How to fuel training runs – gels, drinks, foods explained
Fuel correctly for a better run
Making sure you eat and drink the right kind of food/drinks to support your training is crucial. It’s like putting the right kind of fuel in a car. If you put diesel in a petrol car, it won’t start and you need to view your body in much the same way. Make sure you take good care of yourself and your nutrition through this time to help you maximise your performance.
Your diet needs to be balanced and healthy with carbohydrates making up around two thirds of it, with fats and proteins filling in the rest. This is how you build your nutritional foundations, but how do you build on top of that by refuelling either before a run or on the go?
Before you head out the door, think about how far you’re planning to run and then do some basic maths. In terms of fuelling up for a long run, say in excess of 75 minutes, you need to looking to consume around 1g of carbohydrate for every 1kg (2lbs) of body weight, then multiply that by the number of hours you have before your run. Coffee is another great way to get you going ahead of a long run. It is a stimulant, so you’ll be mentally alert, but it is also increases the body’s fat conversion, so your glycogen is protected for longer.
When your run is underway, some runners prefer to stick to good old fashioned water, while other prefer sports drinks, which contain electrolytes, low levels of sodium and carbohydrates. A lot of runners sweat profusely during their workouts, while others don’t. The amount of fluid you need to take on will vary as a result, but for a runner who sweats a lot, sports drinks might be the way to go to replace the electrolytes you’re losing.
There are lots of things to consider when choosing a sports drink, but taste is one of the most important elements. Find a flavour that suits you. That way you’re more likely to drink more of it than water which may help you stay hydrated. You should be looking to take on board 120-240ml (4-8 oz) every 20 minutes in races/runs lasting over an hour.
Gels are another way of refuelling on the go. There are hundreds of gels and similar products on the market today and sometimes it’s more exhausting trying to work out which one to use than it is doing the exercise. The reason why we’ve changed our refuelling habits in recent years is because sports science has told us so much more about our bodies and what we need to successfully exercise. We know the body burns fat and carbohydrate when we exercise. The trouble is we only store a limited amount of carbohydrate in our muscles (glycogen) and when that runs out on a very long run, it needs replenishing. That’s where energy gels come in because it’s their job to replenish depleted stores of glycogen.
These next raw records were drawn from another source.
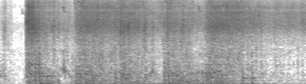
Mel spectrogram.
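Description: A pickaxe strikes stone with sharp knocks.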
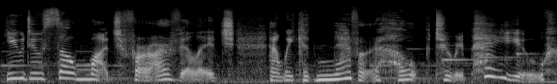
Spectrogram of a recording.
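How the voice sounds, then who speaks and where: An actress playing a gentle, grateful old village granny with a creaky voice in a video game. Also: female voice, medium pitch, very animated, slow, faint music behind, heavily acted. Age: older.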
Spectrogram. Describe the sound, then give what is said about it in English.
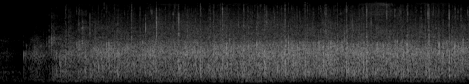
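A church audience breaks into applause during a sermon, many hands clapping in a dense, steady wash that swells within the first moment and holds at an even, loud level throughout, with no voices over it. “And I'm glad you're clapping, because that means we will never come off the mission either.”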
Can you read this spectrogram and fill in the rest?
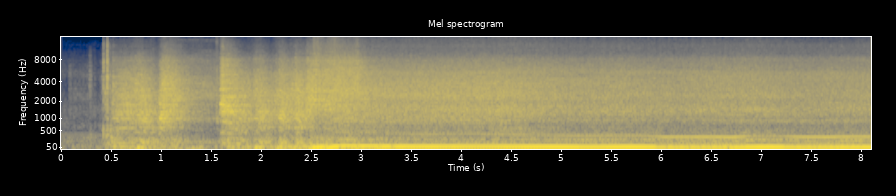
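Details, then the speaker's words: BMW E36 M3 with S52 engine, car sitting since last registered in 2018, battery on charger, in park: a few cranks, then it catches and settles into a smooth, even idle with faint steady hum, no knocks or misses. "wow holy thing started right up"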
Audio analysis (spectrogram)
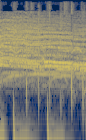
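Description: A burst of crowd applause and cheering welcoming a guest on We Nation Radio, a loud steady wash of clapping and whoops with a few low thumps underneath, and no one speaking over it.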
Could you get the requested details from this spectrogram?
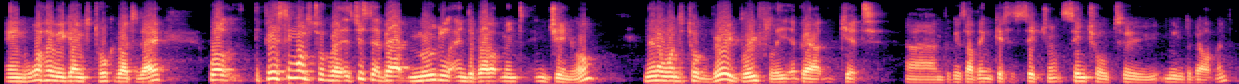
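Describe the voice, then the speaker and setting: A man's voice: medium pitch, a little fast, warm tone. A man with a broad New Zealand accent giving an informal technical presentation, often hesitating and repeating words. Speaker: presenter, software developer. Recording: dull lo-fi online audio.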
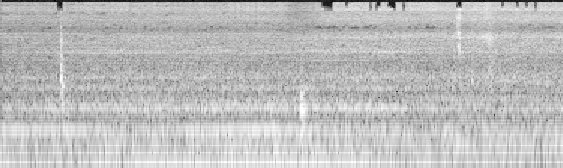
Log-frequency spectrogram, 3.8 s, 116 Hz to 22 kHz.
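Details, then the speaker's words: Willis 818-3A surface grinder, hydraulic system on with table engaged, speed set by valve: steady low pump hum with quiet even whir, no knocks or grinding; normal hydraulic table operation. "as you can hear the hydraulic system is on and you engage the table right there and you adjust the speed just by adjusting that valve"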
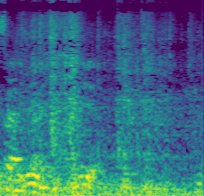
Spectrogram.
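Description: Indistinct low voices talking, with no clear words.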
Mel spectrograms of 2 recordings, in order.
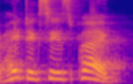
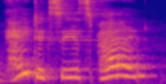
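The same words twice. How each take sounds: First: Quick businesslike hello, straight to the point; just state who's calling, no chit-chat; brisk direct greeting. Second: Bright high sing-song hello, settling in for a long chat; chatty friendly greeting. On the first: Peg calling Dixie, curt and businesslike greeting. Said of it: "if Dixie spoke that way". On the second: Peg calling Dixie for a chat, high chatty greeting. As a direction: greet her like an old friend with time to talk. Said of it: "this is how the conversation tends to go". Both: Retold or imitated.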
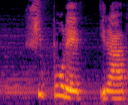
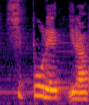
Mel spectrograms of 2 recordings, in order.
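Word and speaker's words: 쉽볼렛: 만일 아니라 하면 그에게 이르기를 휘뽈랩이라 발음하라 하여 에브라임 사람이 그렇게 바로 발음하지 못하고 싯볼에이라 발음하면 길라앗 사람이 곧 그를 잡아서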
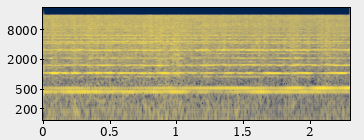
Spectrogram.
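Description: Music from France Inter received on 97.4 MHz by sporadic-E skip, heard through a Blaupunkt car radio: a chord of steady held notes over a faint background hiss.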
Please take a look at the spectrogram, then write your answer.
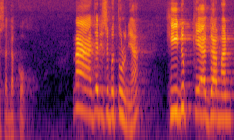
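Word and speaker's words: صدقة: Orang Arabnya sedakoh. Sadakoh gitu ya. Sedekah nulisnya tapi bacanya sedakoh.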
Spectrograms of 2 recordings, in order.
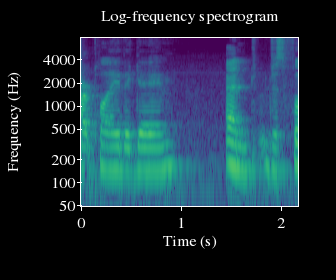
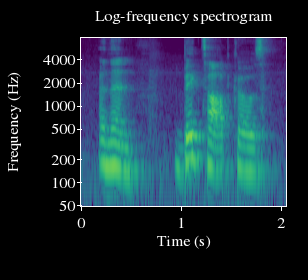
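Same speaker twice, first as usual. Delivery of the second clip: normal talking voice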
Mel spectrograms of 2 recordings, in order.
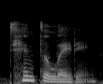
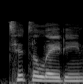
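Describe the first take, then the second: First: An extra n sound follows the first vowel. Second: The first syllable has no n sound. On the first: The speaker calls it wrong. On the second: The speaker calls it right.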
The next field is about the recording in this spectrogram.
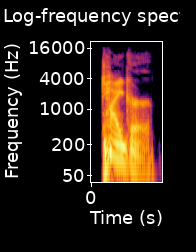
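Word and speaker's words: TIGHAR: for historical aircraft recovery TI ghar pronounced tiger tiger' has been investigating the Chamorro for years and they've sent like 10 expeditions there George Putnam jr.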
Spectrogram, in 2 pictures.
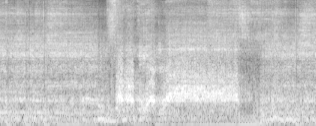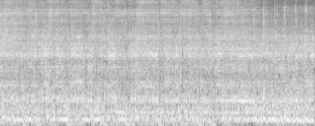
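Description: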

But it’s not quite that straightforward because gels don’t act as a like for like replacement. Your body needs time to process the gel and convert it into glycogen, which means the timing of your gels is important. It’s best to use them early on in a race, as they can unsettle your stomach later on. The gels are absorbed into your bloodstream as sugar initially and then they are fed to your muscles. We’re all different, so the rate at which this absorption occurs will vary. The best way to approach it is to have a gel in the first 45 minutes of your long run and then wait around an hour for the next one. You can maintain that strategy for the duration of your run, but remember that for some runners, their stomachs effectively shut down in the latter stages of races or long runs because of fatigue.
As a result they can’t digest the gel and it can sometimes be regurgitated or force an emergency comfort stop. The key word here is practice. Don’t suddenly decide to use gels on race day without trying them in advance. As has been said, they are notorious for unsettling the stomach and the last thing you need on race day, is the onset of runner’s tummy. And remember you must take them with water and not with an energy or sports drink. The water assists their digestion so if you take them with something else, they take longer to digest and it will feel a bit like eating raw sugar.
Snacks on the go
Depending on the length of your workout, you may have to eat something while you are on the move. Take something healthy with you like a banana, or an energy bar, even some dried fruit or jelly babies. The fruit will give you carbs and energy and the glucose in the sweets will provide a sugar boost.
When you’ve finished your workout you need to be thinking about a high carbohydrate snack within half an hour. There are a huge variety of options at this stage, but some runners like to go for a snack bar or an energy bar. Others prefer some fruit or dried fruit, but if you fancy, some toast with peanut butter would do the trick. According to triathlete Cindy Sherwin; "What you're looking to do is replenish your glycogen stores so you can be ready for your next workout. The maximal uptake of glucose is in those first 30 minutes after your run."
Liquid Food supplements
For those runners who don’t like to eat right after exercise, a drink packed with the right kind of ingredients will do the trick. Chocolate milk or a homemade fruit smoothie could also be a potential option here. Liquid food supplements are a new addition to the runner’s arsenal of refuelling options. They are high in carbohydrate but also contain protein, vitamins and electrolytes. They are also a popular way of recovering lost vitamins, minerals and glycogen immediately after a workout.